What you need to know before you take the plunge.

Are Highlights for You?

Looking for an instant way to add oomph to your look? Coloring your locks is a great option -- and highlighting is one of the beauty buzzwords that first come to mind.

Highlights can enhance the face, add dimension and shine, and when done correctly, the effect is, well...heavenly. But highlighting isn't the only option.

The Lowdown on Coloring Processes

Talk to your stylist to determine which of these techniques is best for you.

Highlights: Add light to hair; best in shades of gold, honey, amber, and rich reds. Highlights add a brighter dimension to hair color.

Lowlights: Add depth to hair. Used to make hair a few shades darker, or to break up an overlightened head of hair.

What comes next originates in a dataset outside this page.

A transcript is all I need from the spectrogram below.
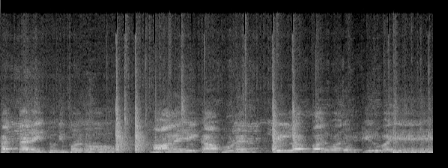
கத்தரை துதிப்பதும் மாலையில் காப்புடன் இல்லம் வருவதும் கிருபையே.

Foiling: Small sections of hair are placed onto rectangular sheets of foil and color or lightener is applied, and the foil is folded to keep color in place. Closest application to hair root of all highlighting techniques.

Baliage: Haircolor or lightener is "handpainted" freestyle onto select strands of hair; great for personalizing color on textured or wavy hair.

Chunk: Large sections of hair are lightened randomly to create the boldest highlighted look. Can be achieved through foiling or baliage.

Things to Consider

Ready to color? Keep these pointers in mind:

  • Highlights aren't just for blondes. Highlights enhance even the darkest hair color. Consider shades of amber for brunettes and medium, warm browns for black hair. Red is the only hair color for which highlights are not recommended: Lightening the hair with blonder highlights can take away from the already striking color and will cause brassiness (an unnatural coppery tone).
  • Show your colorist photos of looks you like. As everyone interprets color differently, a picture truly is worth a thousand words, especially when trying to express the look you want to your colorist. It will also help him determine the best process for achieving your desired results.
  • Start slowly. When beginning to add color, start slowly. Begin with highlights one or two shades lighter than your hair's base color, or just get a few highlights around the face to brighten up your cut. Remember, less is more, and can always add more highlights later.
  • Dealing with roots. Retouching is recommended every 8 to 12 weeks. However, personal taste comes into play here -- some women don't mind a little root showing, while others find it unacceptable.
  • Growing out highlights. Growing highlights out is different for everyone. Normally, you can expect to make a succession of salon visits for a gradual return to your normal base color.

For more information on Mark Garrison and his New York City salon, go to